Could you repeat exactly the lines below, from the line containing "See the spectrogram" through the last one, both included, while leaving out any pictures?

(Saved entries)
>>

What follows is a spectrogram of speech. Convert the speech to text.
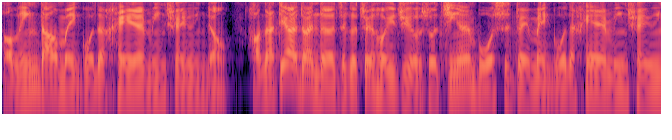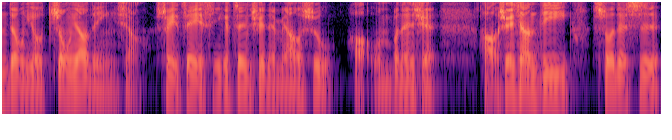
好，领导美国的黑人民权运动。好，那第二段的这个最后一句有说，金恩博士对美国的黑人民权运动有重要的影响，所以这也是一个正确的描述。好，我们不能选。好，选项 D 说的是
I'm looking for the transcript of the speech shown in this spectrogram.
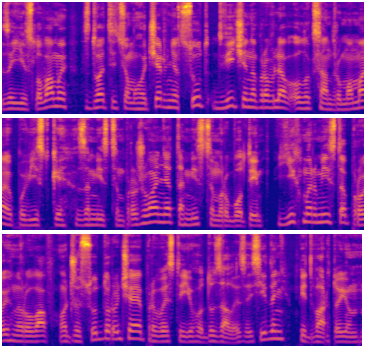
За її словами, з 27 червня суд двічі направляв Олександру Мамаю повістки за місцем проживання та місцем роботи. Їх мер міста проігнорував. Отже, суд доручає привести його до зали засідань під вартою.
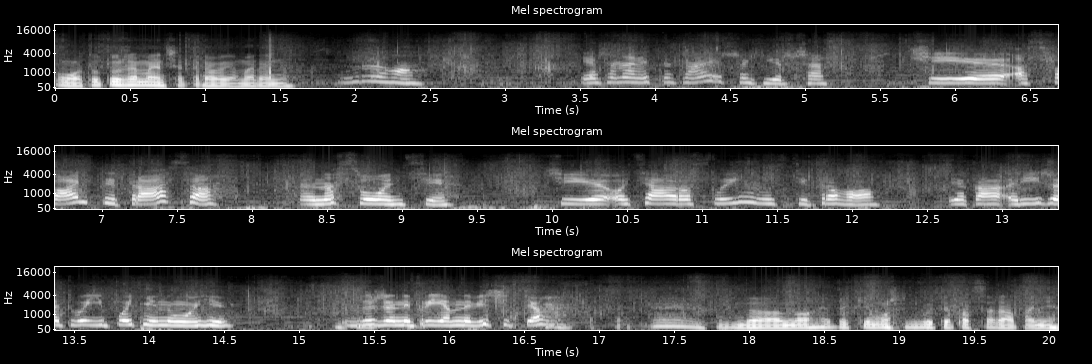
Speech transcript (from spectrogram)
О, тут уже менше трави, Марина. Ура! Я вже навіть не знаю, що гірше. Чи асфальт і траса е, на сонці, чи оця рослинність і трава, яка ріже твої потні ноги. Дуже неприємне відчуття. Да, ноги такі можуть бути поцарапані.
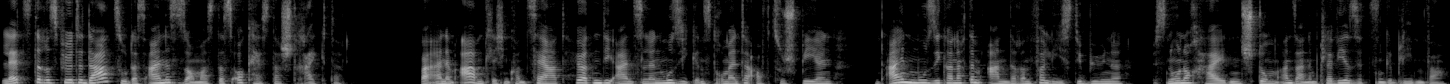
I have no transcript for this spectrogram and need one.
Letzteres führte dazu, dass eines Sommers das Orchester streikte. Bei einem abendlichen Konzert hörten die einzelnen Musikinstrumente auf zu spielen, und ein Musiker nach dem anderen verließ die Bühne, bis nur noch Haydn stumm an seinem Klavier sitzen geblieben war.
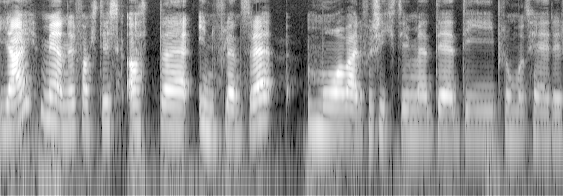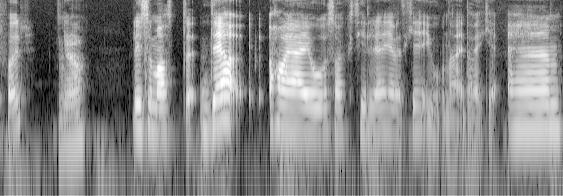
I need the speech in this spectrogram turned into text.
Jeg mener faktisk at uh, influensere må være forsiktige med det de promoterer for. Ja. Liksom at Det har jeg jo sagt tidligere. Jeg vet ikke. Jo, nei, det har jeg ikke. Ehm,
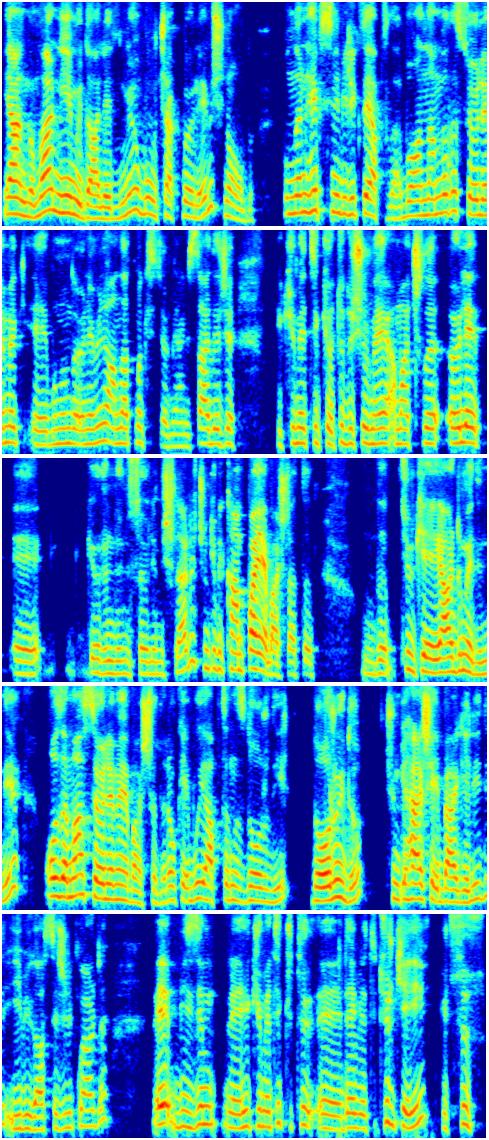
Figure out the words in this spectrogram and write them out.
Yangın var niye müdahale edilmiyor? Bu uçak böyleymiş ne oldu? Bunların hepsini birlikte yaptılar. Bu anlamda da söylemek, e, bunun da önemini anlatmak istiyorum. Yani sadece hükümeti kötü düşürmeye amaçlı öyle e, göründüğünü söylemişlerdi. Çünkü bir kampanya başlattı. Türkiye'ye yardım edin diye. O zaman söylemeye başladılar. Okey bu yaptığınız doğru değil. Doğruydu. Çünkü her şey belgeliydi. İyi bir gazetecilik vardı. Ve bizim e, hükümeti, kötü, e, devleti, Türkiye'yi güçsüz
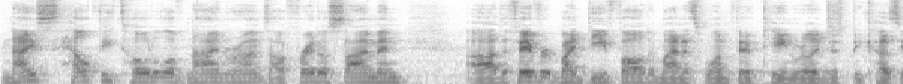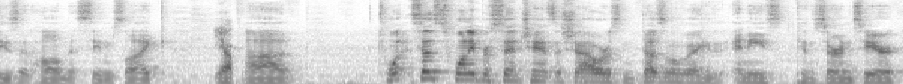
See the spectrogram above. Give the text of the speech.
nice, healthy total of nine runs. Alfredo Simon, uh, the favorite by default at minus 115, really just because he's at home, it seems like. Yep. Uh, tw- says 20% chance of showers and doesn't look like any concerns here.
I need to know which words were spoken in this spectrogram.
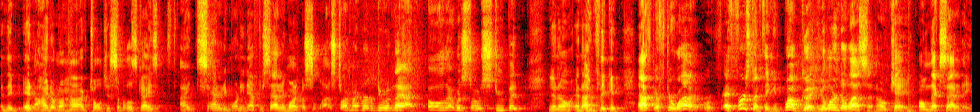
And they, and I don't know how I've told you, some of those guys, I Saturday morning after Saturday morning, that's the last time I remember doing that. Oh, that was so stupid, you know. And I'm thinking, after after a while, at first I'm thinking, well, good, you learned a lesson. Okay, oh, next Saturday.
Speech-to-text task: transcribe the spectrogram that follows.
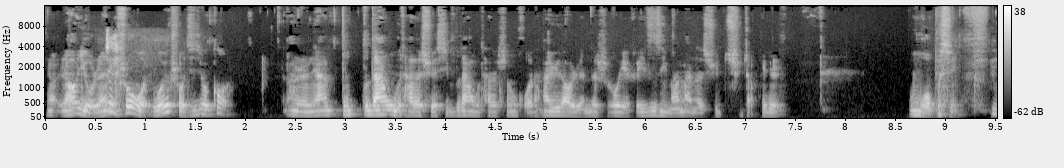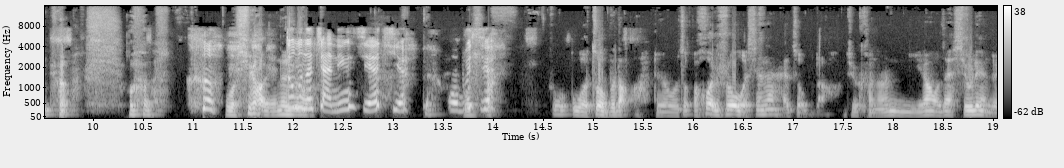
然然后有人说我我有手机就够了。让人家不不耽误他的学习，不耽误他的生活。当他遇到人的时候，也可以自信满满的去去找这个人。我不行，我 我需要人的多么的斩钉截铁，我不行，我我做不到啊，对吧？我做，或者说我现在还做不到，就可能你让我再修炼个，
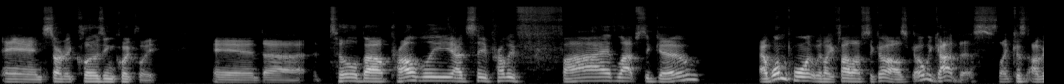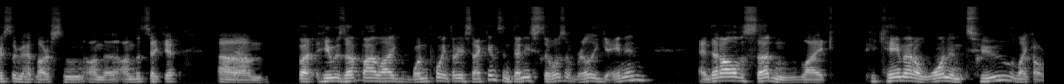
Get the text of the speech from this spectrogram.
and started closing quickly. And uh, till about probably, I'd say probably five laps to go, at one point with like five laps to go, I was like, oh, we got this. Like, because obviously we had Larson on the on the ticket, um, yeah. but he was up by like 1.3 seconds, and Denny still wasn't really gaining. And then all of a sudden, like he came out of one and two like a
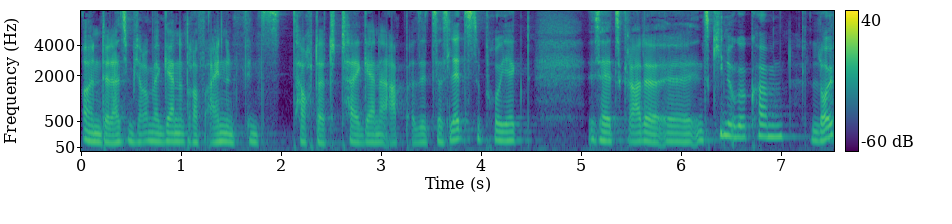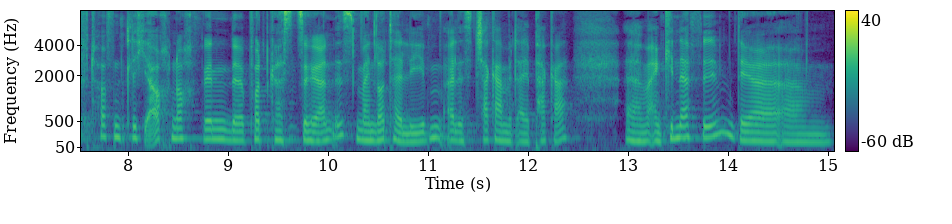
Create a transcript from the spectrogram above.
Und da lasse ich mich auch immer gerne drauf ein und finde, es taucht da total gerne ab. Also jetzt das letzte Projekt ist ja jetzt gerade äh, ins Kino gekommen, läuft hoffentlich auch noch, wenn der Podcast zu hören ist. Mein Lotterleben, alles Chaka mit Alpaka. Ähm, ein Kinderfilm, der ähm,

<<

TASK SOLUTION –
See the spectrogram above. Give the text of the speech.
nice, healthy total of nine runs. Alfredo Simon, uh, the favorite by default at minus 115, really just because he's at home, it seems like. Yep. Uh, tw- says 20% chance of showers and doesn't look like any concerns here.
I need to know which words were spoken in this spectrogram.
And they, and I don't know how I've told you, some of those guys, I Saturday morning after Saturday morning, that's the last time I remember doing that. Oh, that was so stupid, you know. And I'm thinking, after after a while, at first I'm thinking, well, good, you learned a lesson. Okay, oh, next Saturday.
Speech-to-text task: transcribe the spectrogram that follows.
然然后有人说我我有手机就够了。让人家不不耽误他的学习，不耽误他的生活。当他遇到人的时候，也可以自信满满的去去找这个人。我不行，我 我需要人的多么的斩钉截铁，我不行，我我做不到啊，对吧？我做，或者说我现在还做不到，就可能你让我再修炼个，
Get the text of the speech from this spectrogram.
and started closing quickly. And uh, till about probably, I'd say probably five laps to go, at one point with like five laps to go, I was like, oh, we got this. Like, because obviously we had Larson on the on the ticket, um, yeah. but he was up by like 1.3 seconds, and Denny still wasn't really gaining. And then all of a sudden, like he came out of one and two like a
Create a transcript from the spectrogram above.
Und da lasse ich mich auch immer gerne drauf ein und finde, es taucht da total gerne ab. Also jetzt das letzte Projekt ist ja jetzt gerade äh, ins Kino gekommen, läuft hoffentlich auch noch, wenn der Podcast zu hören ist. Mein Lotterleben, alles Chaka mit Alpaka. Ähm, ein Kinderfilm, der ähm,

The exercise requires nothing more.